Seven Recommendations from the AHA

A report from the American Hospital Association’s Task Force on Behavioral Health offers hospital leaders several recommendations on strategies they can undertake to address mental health needs in their communities. They include:

•Ensure that community health assessments include specific attention to behavioral illness.

•Review and evaluate the organization’s behavioral plan in light of identified community needs, patient needs and available community resources.

•Use a comprehensive financial and operational assessment to evaluate the benefits and value of behavioral health services to all operational components of the hospital.

•Encourage and participate in developing a communitywide plan for people with behavioral health disorders and in coordinating community agencies that address behavioral health needs.

•Work with community agencies and with state and local governments to ensure that patients are treated in the most appropriate setting so that the hospital’s backstop role is appropriately limited.

•Create a formal plan that clearly defines the hospital’s role and its established relationships for behavioral health with other providers, practitioners, and government and community agencies.

•Clearly communicate to public and private payers the costs required to care for behavioral health patients and the cost to society of not treating those patients.

The hectic, stressful nature of the typical emergency department makes it a less than ideal setting for mental health care.
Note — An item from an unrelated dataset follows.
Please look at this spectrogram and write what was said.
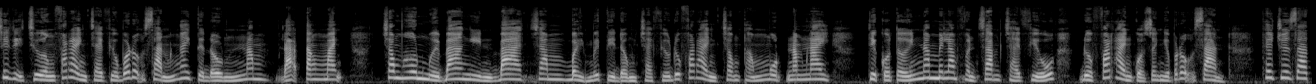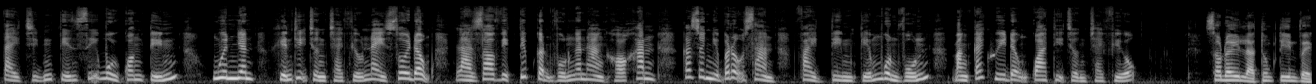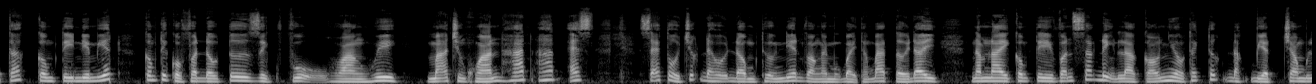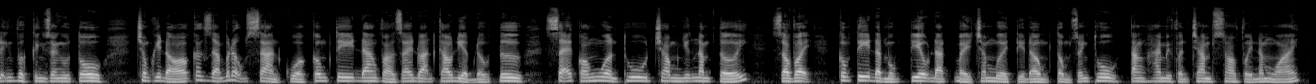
Trên thị trường phát hành trái phiếu bất động sản ngay từ đầu năm đã tăng mạnh. Trong hơn 13.370 tỷ đồng trái phiếu được phát hành trong tháng 1 năm nay, thì có tới 55% trái phiếu được phát hành của doanh nghiệp bất động sản. Theo chuyên gia tài chính tiến sĩ Bùi Quang Tín, nguyên nhân khiến thị trường trái phiếu này sôi động là do việc tiếp cận vốn ngân hàng khó khăn, các doanh nghiệp bất động sản phải tìm kiếm nguồn vốn bằng cách huy động qua thị trường trái phiếu. Sau đây là thông tin về các công ty niêm yết, công ty cổ phần đầu tư dịch vụ Hoàng Huy, mã chứng khoán HHS sẽ tổ chức đại hội đồng thường niên vào ngày 7 tháng 3 tới đây. Năm nay, công ty vẫn xác định là có nhiều thách thức đặc biệt trong lĩnh vực kinh doanh ô tô. Trong khi đó, các giá bất động sản của công ty đang vào giai đoạn cao điểm đầu tư sẽ có nguồn thu trong những năm tới. Do vậy, công ty đặt mục tiêu đạt 710 tỷ đồng tổng doanh thu, tăng 20% so với năm ngoái.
Nevertheless, hospital EDs have become a major component of the nation’s de facto behavioral health system.

The reasons: Years of funding cuts to public mental health organizations and the resulting loss of thousands of inpatient beds at state and county facilities, coupled with increased demand for services. Mental illness and substance abuse account for 4 percent of ED visits, or nearly 5.5 million visits a year.

The increased pressure on already overburdened emergency departments results in distracted staff, bed shortages and, too often, a worsening of mental health patients’ conditions, asserts the American College of Emergency Physicians.

Adds AHA President and CEO Rich Umbdenstock, “The other unfortunate thing is if it’s not the hospital, it’s the local jail or prison system, and that’s equally problematic.”

To address the problem, many hospitals are embarking on strategies to increase access to mental health screening and outpatient services, to improve behavioral health care within the ED, and to connect patients with medical and social services in the community.

The growth of value-based payment and accountable care makes these efforts even more imperative. “As the world moves to that type of payment system, keeping a population healthy means keeping them healthy physically, mentally and, frankly, socially,” Umbdenstock says.

Here’s a look at a handful of innovative approaches hospitals are taking to improve care and access for patients with behavioral health concerns.


Montefiore: Integrating psychiatry into primary care

At New York’s Montefiore Health System, requests by primary care physicians for help in treating patients with behavioral health issues sparked an initiative a year ago to begin embedding social workers and psychiatrists in each of its 23 primary care sites.